The other thing we know is that the idea of Thor reconciling his own worthiness first came up in Avengers: Endgame, and in a major way. After killing Thanos, Thor falls into a deep depression and begins drinking and eating heavily. It takes a toll on his psyche, and it’s not until he time travels back to the Thor: The Dark World era and talks to his mother that he is able to look into his soul and remember why he is the wielder of Mjölnir.

But at the conclusion of Endgame, Thor makes a major life change. He departs with the Guardians of the Galaxy for a bit of soul-searching and self-discovery. He leaves New Asgard in the hands of Valkyrie, shirking off the responsibility of defending his kingdom and perhaps, too, his godliness.
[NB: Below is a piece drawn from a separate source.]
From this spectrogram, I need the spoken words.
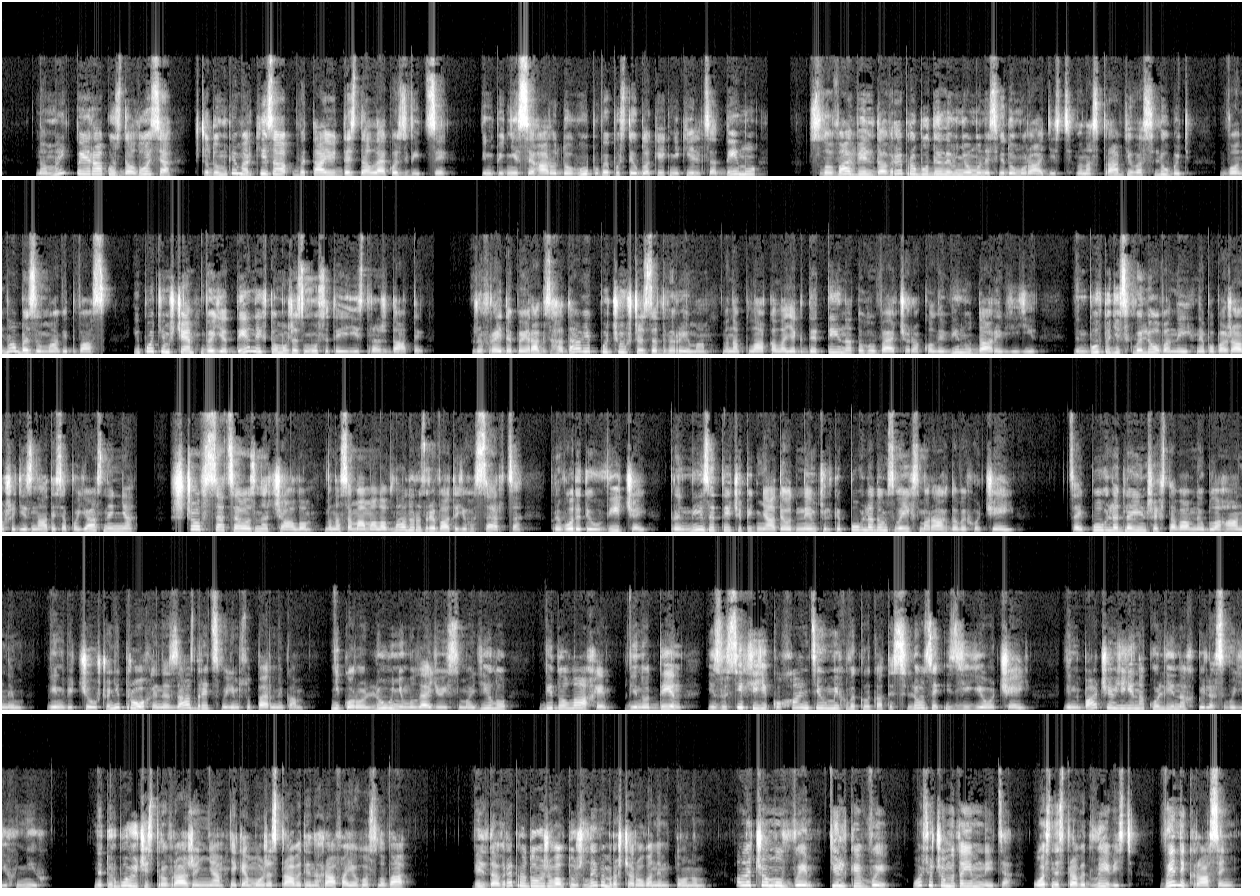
На мить Пейраку здалося, що думки Маркіза витають десь далеко звідси. Він підніс сигару до губ, випустив блакитні кільця диму. Слова Вільдавре пробудили в ньому несвідому радість. Вона справді вас любить, вона без ума від вас. І потім ще ви єдиний, хто може змусити її страждати. Жофрей де Пейрак згадав, як почув щось за дверима. Вона плакала, як дитина того вечора, коли він ударив її. Він був тоді схвильований, не побажавши дізнатися пояснення, що все це означало. Вона сама мала владу розривати його серце, приводити у відчай, принизити чи підняти одним тільки поглядом своїх смарагдових очей. Цей погляд для інших ставав невблаганним. Він відчув, що нітрохи не заздрить своїм суперникам, ні королю, ні мулею Ісмаїлу, бідолахи. Він один із усіх її коханців міг викликати сльози із її очей. Він бачив її на колінах біля своїх ніг. Не турбуючись про враження, яке може справити на графа його слова, Вільдавре продовжував тужливим розчарованим тоном. Але чому ви, тільки ви? Ось у чому таємниця, ось несправедливість. Ви не красень,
The curious thing about Portman’s Foster assuming the title of Thor is that Foster has been a non-entity in the Marvel Cinematic Universe for more than six years. Even in Endgame, which allows Thor to travel back to the day the dark elves attack Asgard in The Dark World, Portman’s Foster just barely appears.

Most surprising is that in 2016, Portman said in an interview with The Wall Street Journal that she thought she was done with the franchise. “As far as I know, I’m done,” she said. “I mean, I don’t know if maybe one day they’ll ask for an Avengers 7, or whatever.”

But with Foster now having a meatier role in Love and Thunder, Waititi reinvigorating the franchise with Thor: Ragnarok, the winsome Tessa Thompson as “king” of New Asgard Valkyrie, and Hemsworth playing a Thor that’s more self-actualized and grounded than before, Portman returning as Jane Fos-Thor feels like a new start for the character and a new adventure for Thor. Both of them.